“So she’s always looked after people and he went from being a lawyer to a doctor so that’s a similar sort of ethos.
“He also did live a long life, I think he lived to the age of 90.”
Describing her mum, Harriet added: She is an extraordinary woman, I would say she has a very indomitable spirit.
“We thought when Dad died three years ago it would go one way or the other but she said ‘I’ve got to pull myself together and get on with life’ and that is exactly what she’s doing.”
Marianne’s first big adventure came after her heart was broken by a young doctor who called off their engagement. The then 27-year-old picked herself up and traveled to Cairo to teach English.
There she met her husband Jim. They married in 1953 and had three children, Victoria, Harriet and Caroline. They were together until his death in 2021.

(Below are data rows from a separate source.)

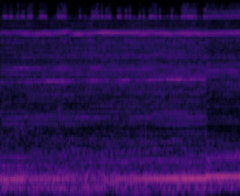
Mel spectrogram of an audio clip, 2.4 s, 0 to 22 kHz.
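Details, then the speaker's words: 20 hp VRV AC, first ever compressor start during refrigerant testing in cooling mode (TO2 function, about 100 PSI low, 225 high): a steady hum whose tone steps up in pitch as the compressor ramps. Healthy start-up. "Compressor started up. This is the virgin start of the VRV."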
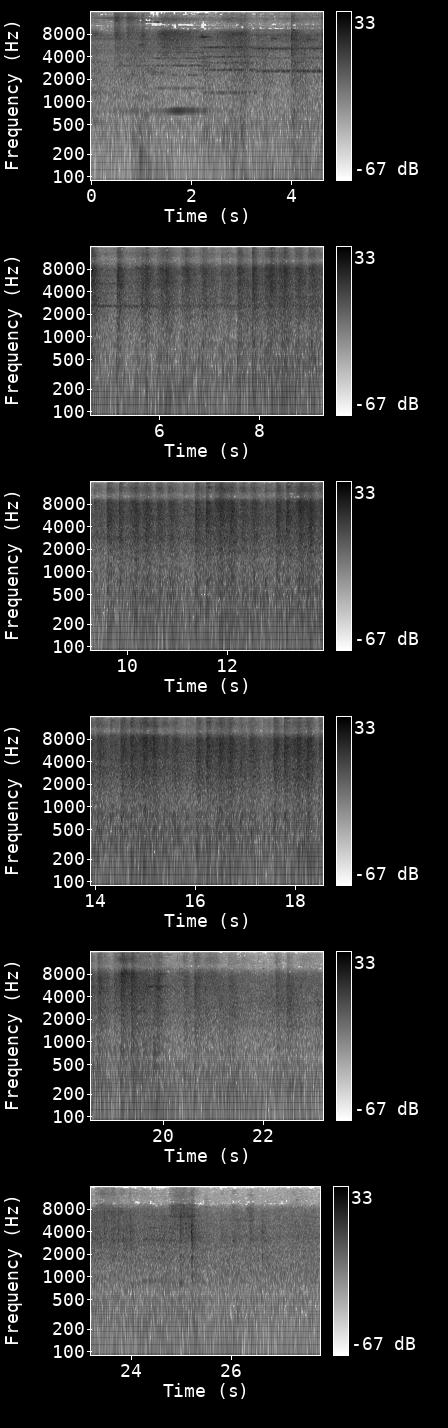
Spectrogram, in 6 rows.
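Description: R142 subway train accelerating out of an elevated station. Its motors whine in short rising tones for the first few seconds, then the cars rumble and clack over the rail joints as they pass, loudest around the middle, and the sound eases as the train pulls away.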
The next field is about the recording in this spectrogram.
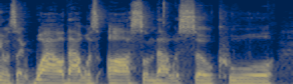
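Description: A man speaks at a fairly quick pace in a plain, everyday voice. The recording is very clean, with a silent background. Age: 20s. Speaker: podcast co-host and college student. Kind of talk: casual chat. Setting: studio.

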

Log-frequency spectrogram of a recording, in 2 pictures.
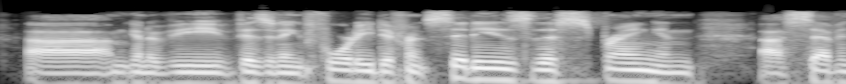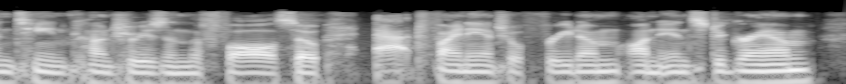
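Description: A man's fairly low voice in monotone, flat intonation at a moderate pace. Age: 30s. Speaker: personal finance author and blogger. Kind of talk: interview.

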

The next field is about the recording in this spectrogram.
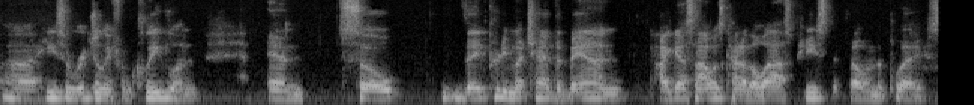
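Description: His intonation is fairly even. The man's voice has a somewhat breathy quality. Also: medium pitch for a man, moderate pace. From Louisiana, Shreveport. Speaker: music producer. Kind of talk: casual chat.

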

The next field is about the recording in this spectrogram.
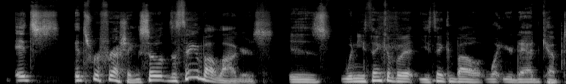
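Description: A man with an American accent speaks at a fairly quick pace, his voice somewhat breathy. His pitch swings very widely, and the recording is very clean against a silent background. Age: middle-aged. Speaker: podcast host. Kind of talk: casual chat. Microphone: too close to the mic at times.

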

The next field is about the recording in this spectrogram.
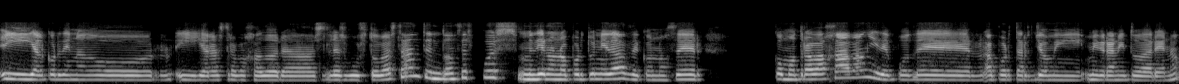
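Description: Her voice fairly high and her intonation fairly even, a woman speaks at a fairly slow pace. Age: 20s. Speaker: social integration worker. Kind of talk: casual chat.

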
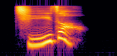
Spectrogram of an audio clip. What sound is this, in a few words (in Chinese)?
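"急躁", Mandarin Chinese; HSK6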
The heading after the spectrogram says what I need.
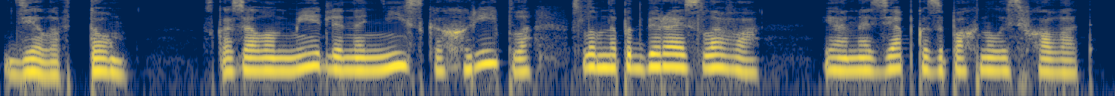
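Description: An audiobook narrator reading a romance fantasy in an even, measured storytelling manner. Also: medium pitch, no room sound, studio quality.

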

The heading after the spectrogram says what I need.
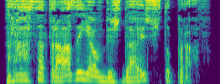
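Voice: medium pitch, normal speed, slightly rough, dry recording, clean studio sound. A reader voicing a scornful man who scoffs with open exasperation.

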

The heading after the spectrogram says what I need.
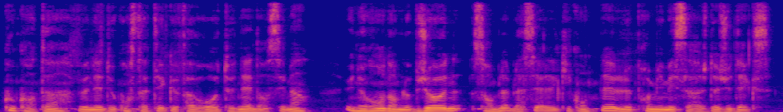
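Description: A male audiobook narrator reads a novel with dramatic suspense. His voice is low and husky, and its tone is dark and mellow. The narration sounds scripted and measured. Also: steady tone.

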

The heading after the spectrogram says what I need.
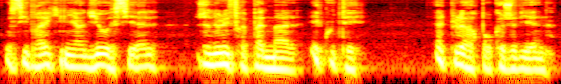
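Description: A man's voice: medium pitch, moderate pace, warm tone, breathy edge, lightly acted. A man reading an audiobook, voicing a frantic old woman innkeeper who pleads between sobs. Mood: desperate. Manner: pleading, sobbing outbursts.

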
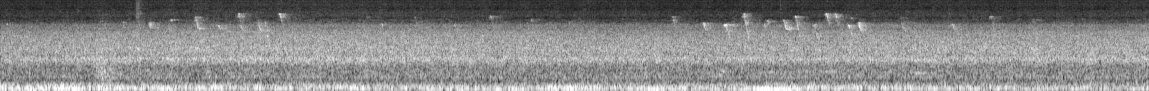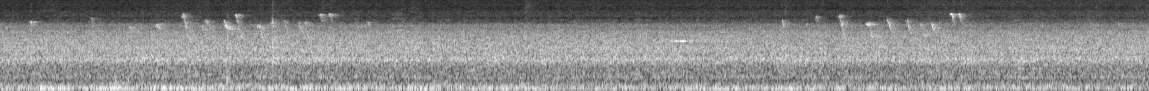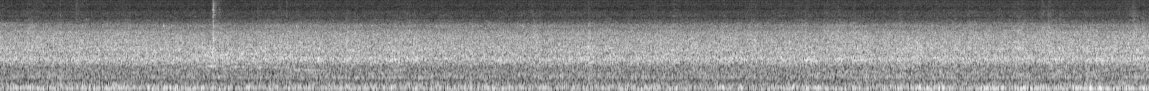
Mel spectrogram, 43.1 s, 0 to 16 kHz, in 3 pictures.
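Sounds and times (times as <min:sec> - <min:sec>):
light rain hissing: 0:20.7 - 0:43.0.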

Together they traveled around Europe before settling in Germany where Jim taught for the British Families Education Service, while Marianne ran a nursery for the teachers’ and officers’ children.
They returned to the UK in 1968 when Jim secured the job of headmaster at Deal Secondary School.
In her later years, Marianne was left a modest sum by an elderly neighbour who she had cooked a Sunday lunch for each week, which she decided to spend on flying lessons.
A lifelong goal was achieved at 67 when she learnt to fly solo and she’s very proud to have done a loop the loop on her 70th birthday.
Asked if she thought any other healthy habits kept her mother young, Harriet said: “Any healthy habits? No, I’d say far from. She is addicted to crisps and loves Malteasers.
“She loves chocolate. After lunch she and Dad would always have four squares of chocolate so I suppose she’s always limited herself but she certainly enjoyed her sherry.
“I think they must be good for you in small doses.”
Indeed, Marianne celebrated her birthday on November 5 by sharing 100 packs of ready salted crisps.
She said: “I feel quite privileged really because people seem to be amazed that anybody could live to be 100 although it takes no effort on my part.
“I think it's rather a lucky strike if you ask me.
“I always have had fireworks on my birthday.
“The most exciting thing I did in my life was to fly a plane and I loved doing that.
“When I was 70 I looped the loop with my plane and I’m sure that taking risks did keep me young along with my positive outlook on life.
“I traveled to lots of places in the world at different points in my life, mostly when I had a husband who was very keen on traveling.
“Recently I’ve gotten older and I haven’t traveled so much, I’m more likely to stay at home now I think.
“I’m grateful to all the people who have helped me to reach the age of 100.”
The family pulled out all the stops to celebrate Marianne’s milestone, with the help of Harriet’s postcode lottery win of more than £6,000 just days before the special day.
Three parties went ahead to celebrate the centenarian, first at Cin Cin Bar in Deal on Wednesday, then a big bash with all Marianne’s friends and family at Victoria & Barns Close Cricket Club in Walmer on Saturday.
On the day of her birthday she received her card from the King and a visit from Deal’s mayor.